But two antitrust lawyers told CNBC that once the DOJ makes a formal announcement, which could take months, the process will probably move much more quickly than the Microsoft case did.
The DOJ's antitrust investigation with Microsoft kicked off in 1992 and went through several stages before the DOJ sued Microsoft in 1998. In 2000, a district court ordered Microsoft to be broken into two companies, but the ruling was overturned on appeal. Finally, Microsoft and the DOJ settled in 2001, with the government imposing several rules the company had to follow for years.
From initial investigation to settlement, the ordeal lasted nine years. While Microsoft escaped a breakup, it had to pay billions in fines from follow-on lawsuits from competitors and state governments, and was arguably more timid in its actions in the 2000s because of government scrutiny, paving the way for competitors like Google and Apple to cut into its dominance.
Silicon Valley antitrust lawyer Gary Reback, who spearheaded efforts that led to the government's antitrust case against Microsoft and has worked with some clients who have complained about Google, and Rutgers Law School professor Michael A. Carrier agree that any Google investigation will probably be front-loaded, meaning it will move faster than the Microsoft case.
"Even though this is complicated, I don't know that it's going to be that kind of ordeal," said Reback, referring to the Microsoft case.
That's partly because the FTC already investigated Google earlier this decade. Although it ended the investigation without ordering any penalties, the Wall Street Journal has reported that some FTC officials concluded in 2012 that the company had used anti-competitive tactics with its search engine, such as favoring its own sites in search results and copying information from third-party sites to make its own results better.
"If they were starting from scratch, it could take years," Reback said, "but they (DOJ) now have more information."
"My sense is that the DOJ would really want to make sure that they can find an antitrust violation rather than just an unease that the company is too big," said Carrier, who specializes in antitrust and IP law.
The two lawyers noted that both sides of the aisle are currently skeptical of big tech, leaving Google without political shelter.

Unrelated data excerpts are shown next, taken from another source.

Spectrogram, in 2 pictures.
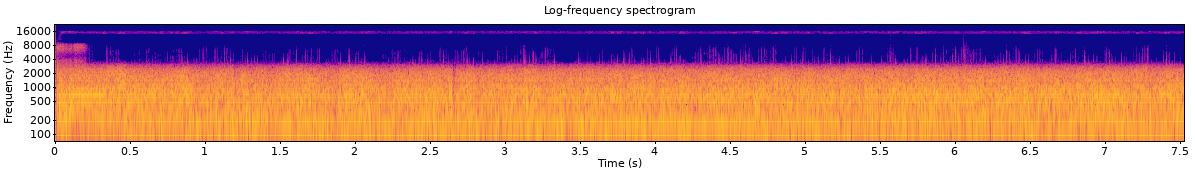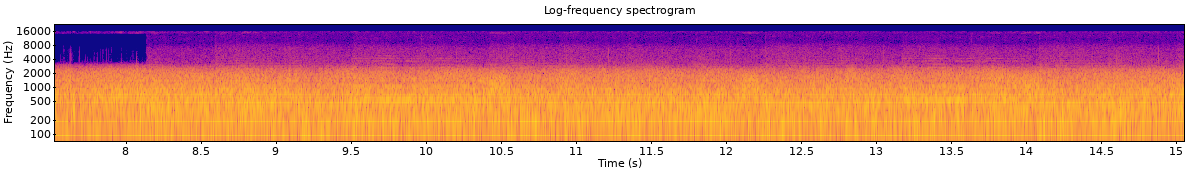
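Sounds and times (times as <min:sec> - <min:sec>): heavy wind and road rumble: 0:00.0 - 0:15.0
car engine running: 0:08.2 - 0:15.0.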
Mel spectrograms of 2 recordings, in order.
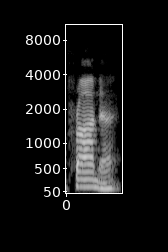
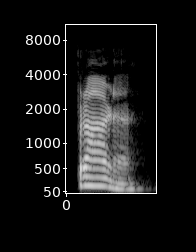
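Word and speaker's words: prāṇa: Similarly, in yoga, we talk about prana, but actually it's not prana, it is prana.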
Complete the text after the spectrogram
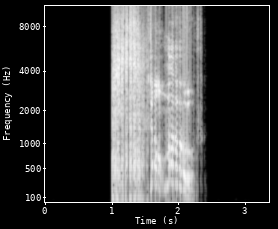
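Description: A gun fires a burst of shots.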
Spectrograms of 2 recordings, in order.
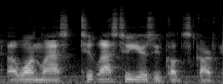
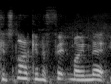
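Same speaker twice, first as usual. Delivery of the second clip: much higher, amazed; excited; 13 semitones higher than usual. Retold or imitated. Angler telling his buddy the fish is huge, excited high voice. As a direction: marvel at the size of the catch.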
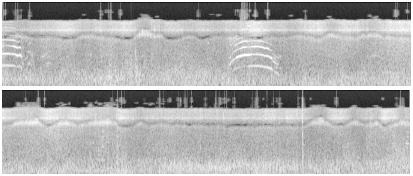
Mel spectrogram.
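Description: Heavy wind buffeting a handheld action camera's microphone and water rushing beneath an inflatable banana boat moving fast over the sea. About three seconds in, one rider gives a single high shriek that rises and falls in pitch.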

"I've been taking companies to Washington where they've complained about Google for a long time and there were politicians blocking it once, but the blockers aren't there anymore," Reback said. "I don't know if it's the Trump administration that triggered it exactly but it could have been what broke the dam."

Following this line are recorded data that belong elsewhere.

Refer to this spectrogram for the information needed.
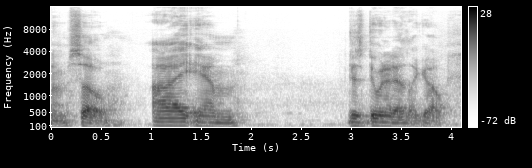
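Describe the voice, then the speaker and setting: A man speaks at a fairly low pitch. Room echo is audible. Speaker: tie-knot tutorial creator. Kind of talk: tutorial. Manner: fast; casual.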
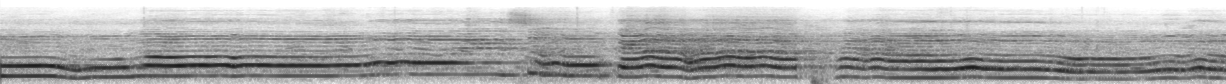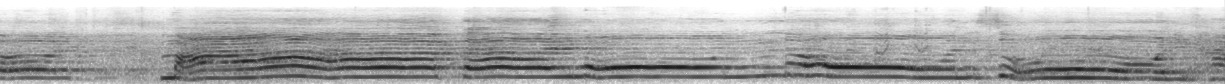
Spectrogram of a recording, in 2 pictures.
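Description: A woman singing a slow song for a Tai dance, in four long phrases of held, wavering notes, with little or no instrumental backing.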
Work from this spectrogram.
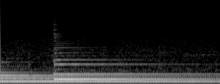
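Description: A single guitar note picked on the second fret of the third string, struck once with a clear attack over a sustained chord and ringing out as it slowly fades, close and alone.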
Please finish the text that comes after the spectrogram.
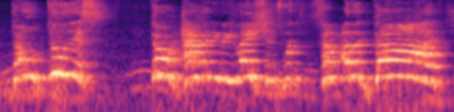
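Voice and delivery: high, loud, anguished shout as God; preacher's full-force acted outburst; impassioned divine plea. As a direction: cry out like a jealous lover pleading. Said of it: "That's why the Lord said".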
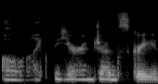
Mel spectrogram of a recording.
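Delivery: mock whisper. Retelling how students bring up sensitive topics: imitating someone whispering. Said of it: "Why are you whispering?".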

Though details of any investigation are still unknown, the attorneys predict the DOJ's target concerns would be in Google's search and advertising businesses as well as its practice of bundling applications. They believe the agency will be silent for several months before announcing any formal investigation or case.
In the meantime, Google investors are right to worry, said Carrier.

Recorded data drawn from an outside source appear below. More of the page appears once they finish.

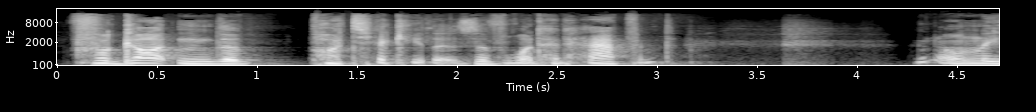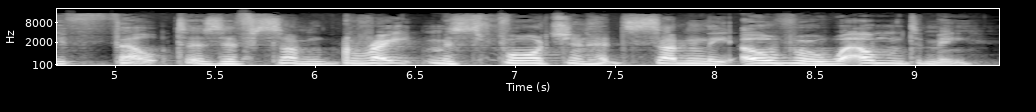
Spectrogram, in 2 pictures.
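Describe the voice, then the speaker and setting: A man playing an anguished, guilt-ridden imprisoned gentleman, narrating a literary audiobook in a theatrical, brooding manner. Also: sits high. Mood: grim recollection, then horrified.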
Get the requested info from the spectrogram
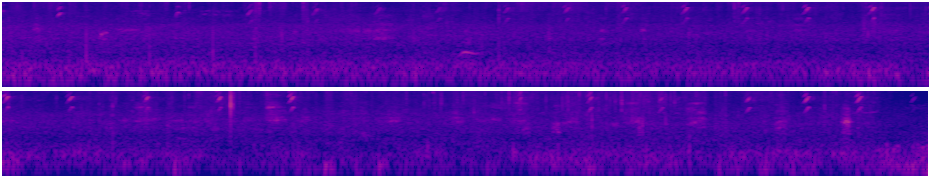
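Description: Faint open-air park ambience: a low wind rumble, with a bird's short high chirp repeating about twice a second.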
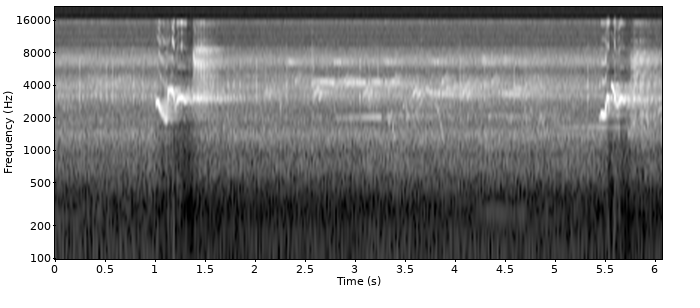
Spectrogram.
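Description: Thrush (anis kuning) singing: two loud, short whistled phrases that sweep sharply upward and then hold a high note, about a second in and again near the end, with softer chirps between them over a steady background hiss.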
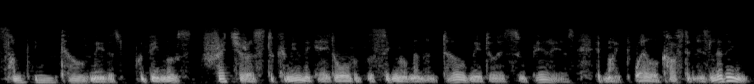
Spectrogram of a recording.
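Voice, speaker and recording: An actor playing a troubled, earnest gentleman who recounts a ghostly tale in formal, deliberate, halting old-time radio style, with a husky voice. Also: extremely low pitch. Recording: dull vintage radio recording.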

"Any time an actor as powerful as the Department of Justice antitrust division is involved, that is something that investors should take into account because it would be a really big deal if they found a case."
Meanwhile, other big tech companies could also come under fire. According to the Washington Post, the DOJ is divvying up big-tech antitrust duties with the Federal Trade Commission, which is reportedly looking into Amazon.